Directions »
Each entry must be given again exactly; images do not belong in the copy.

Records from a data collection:
########################################
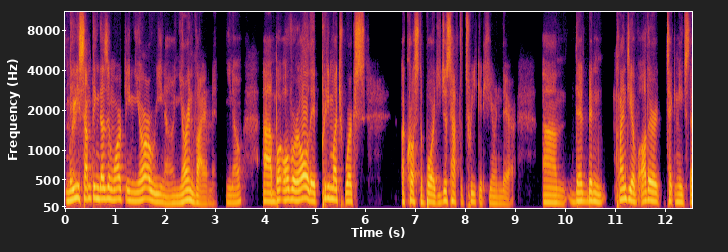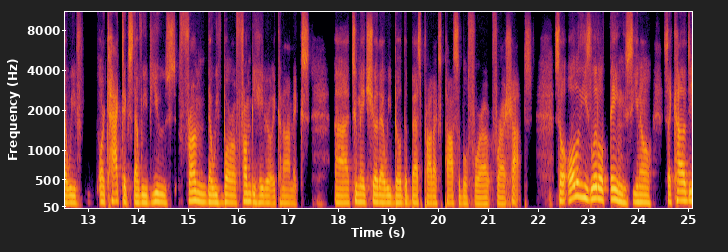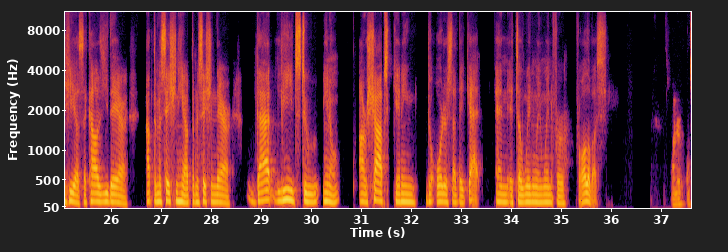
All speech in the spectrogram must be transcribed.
maybe something doesn't work in your arena, in your environment. You know, uh, but overall, it pretty much works across the board. You just have to tweak it here and there. Um, there've been plenty of other techniques that we've or tactics that we've used from that we've borrowed from behavioral economics uh, to make sure that we build the best products possible for our for our shops. So all of these little things, you know, psychology here, psychology there, optimization here, optimization there, that leads to you know our shops getting the orders that they get, and it's a win-win-win for for all of us. Wonderful.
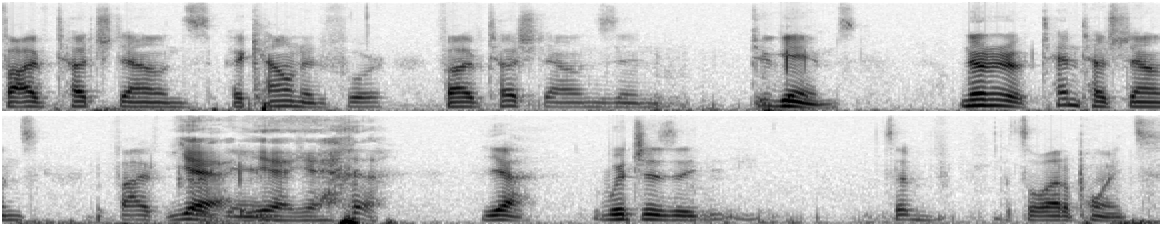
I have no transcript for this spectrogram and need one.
five touchdowns accounted for. Five touchdowns in two games. No, no, no. Ten touchdowns, five. per yeah, game. yeah, yeah. yeah. Which is a, it's a, that's a lot of points.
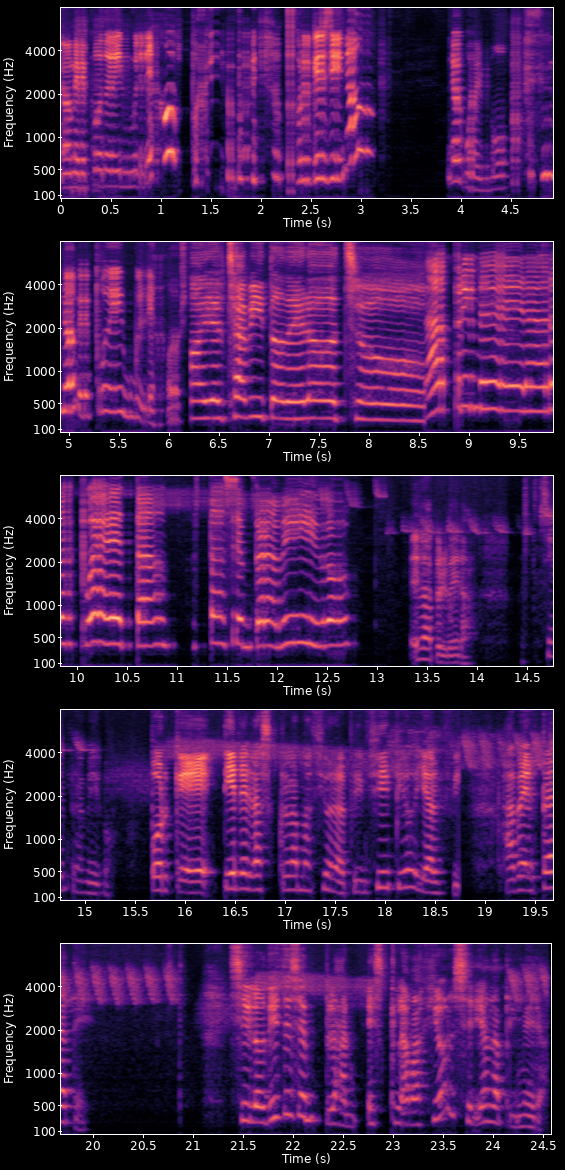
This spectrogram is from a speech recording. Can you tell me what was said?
No me puedo ir muy lejos porque, porque si no, no vuelvo. No me puedo ir muy lejos. ¡Ay, el chavito del 8! La primera respuesta está siempre amigo. Es la primera. Siempre amigo. Porque tiene la exclamación al principio y al fin. A ver, espérate. Si lo dices en plan exclamación sería la primera.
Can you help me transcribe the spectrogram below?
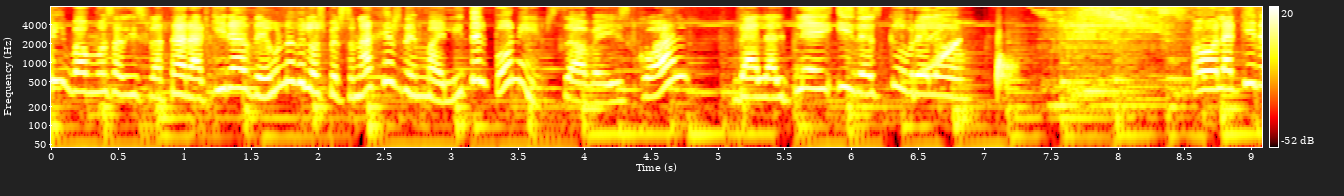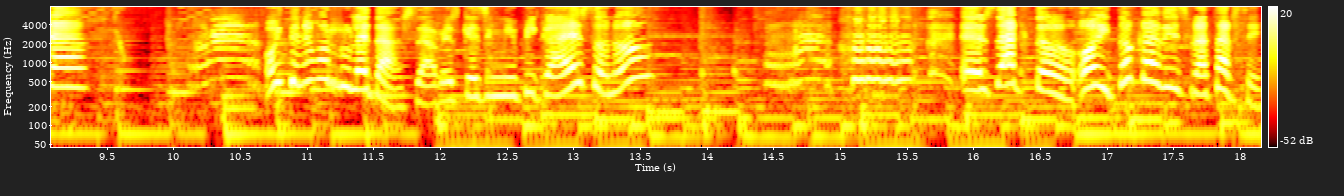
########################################
Exercise solution »
All speech in the spectrogram must be transcribed.
maybe something doesn't work in your arena, in your environment. You know, uh, but overall, it pretty much works across the board. You just have to tweak it here and there. Um, there've been plenty of other techniques that we've or tactics that we've used from that we've borrowed from behavioral economics uh, to make sure that we build the best products possible for our for our shops. So all of these little things, you know, psychology here, psychology there, optimization here, optimization there, that leads to you know our shops getting the orders that they get, and it's a win-win-win for for all of us. Wonderful.
I have no transcript for this spectrogram and need one.
five touchdowns accounted for. Five touchdowns in two games. No, no, no. Ten touchdowns, five. per yeah, game. yeah, yeah. yeah. Which is a, it's a, that's a lot of points.
This spectrogram is from a speech recording. Can you tell me what was said?
No me puedo ir muy lejos porque, porque si no, no vuelvo. No me puedo ir muy lejos. ¡Ay, el chavito del 8! La primera respuesta está siempre amigo. Es la primera. Siempre amigo. Porque tiene la exclamación al principio y al fin. A ver, espérate. Si lo dices en plan exclamación sería la primera.
Can you help me transcribe the spectrogram below?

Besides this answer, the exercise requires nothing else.